● Your task:
Go through the records and report each line in which the word "with" occurs.

● Records for processing:
· · ·
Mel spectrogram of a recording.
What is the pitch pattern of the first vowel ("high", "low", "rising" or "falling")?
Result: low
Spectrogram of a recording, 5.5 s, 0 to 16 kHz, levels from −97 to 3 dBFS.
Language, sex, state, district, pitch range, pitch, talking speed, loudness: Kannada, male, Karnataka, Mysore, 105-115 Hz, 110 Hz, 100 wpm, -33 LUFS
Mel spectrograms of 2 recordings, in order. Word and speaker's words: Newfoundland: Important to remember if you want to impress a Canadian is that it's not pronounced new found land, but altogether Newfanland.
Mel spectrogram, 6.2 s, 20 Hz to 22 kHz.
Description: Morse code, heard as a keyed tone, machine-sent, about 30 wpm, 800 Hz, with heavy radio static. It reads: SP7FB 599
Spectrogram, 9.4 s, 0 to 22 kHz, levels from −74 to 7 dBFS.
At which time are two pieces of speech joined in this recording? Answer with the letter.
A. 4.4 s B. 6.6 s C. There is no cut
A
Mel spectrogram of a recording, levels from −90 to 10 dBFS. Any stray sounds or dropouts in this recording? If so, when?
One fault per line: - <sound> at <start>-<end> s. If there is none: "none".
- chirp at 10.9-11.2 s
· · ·
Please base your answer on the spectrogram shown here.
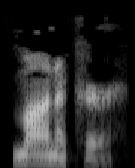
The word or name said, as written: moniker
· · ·
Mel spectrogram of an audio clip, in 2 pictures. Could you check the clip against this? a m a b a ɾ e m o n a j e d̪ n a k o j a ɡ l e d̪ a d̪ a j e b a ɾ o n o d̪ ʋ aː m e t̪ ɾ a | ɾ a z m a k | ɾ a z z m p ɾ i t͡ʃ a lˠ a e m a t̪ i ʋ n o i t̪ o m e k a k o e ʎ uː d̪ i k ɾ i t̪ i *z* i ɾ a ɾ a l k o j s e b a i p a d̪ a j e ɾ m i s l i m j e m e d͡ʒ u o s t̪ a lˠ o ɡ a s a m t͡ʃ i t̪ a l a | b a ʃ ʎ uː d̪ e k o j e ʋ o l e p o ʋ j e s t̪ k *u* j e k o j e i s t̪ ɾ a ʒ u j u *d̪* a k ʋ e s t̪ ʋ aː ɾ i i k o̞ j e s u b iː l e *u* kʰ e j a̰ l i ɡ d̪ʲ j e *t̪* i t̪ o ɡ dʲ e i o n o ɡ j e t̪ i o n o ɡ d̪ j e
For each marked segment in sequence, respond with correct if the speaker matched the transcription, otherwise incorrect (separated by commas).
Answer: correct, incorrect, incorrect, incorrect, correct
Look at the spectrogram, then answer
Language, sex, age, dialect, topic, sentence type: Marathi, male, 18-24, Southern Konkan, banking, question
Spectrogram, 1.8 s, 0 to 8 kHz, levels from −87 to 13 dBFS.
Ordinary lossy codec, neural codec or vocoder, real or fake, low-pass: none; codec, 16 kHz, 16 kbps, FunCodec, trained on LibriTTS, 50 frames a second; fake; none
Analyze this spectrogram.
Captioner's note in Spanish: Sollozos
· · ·
● Exercise output:
Description: Morse code, heard as a keyed tone, machine-sent, about 30 wpm, 800 Hz, with heavy radio static. It reads: SP7FB 599
At which time are two pieces of speech joined in this recording? Answer with the letter.
For each marked segment in sequence, respond with correct if the speaker matched the transcription, otherwise incorrect (separated by commas).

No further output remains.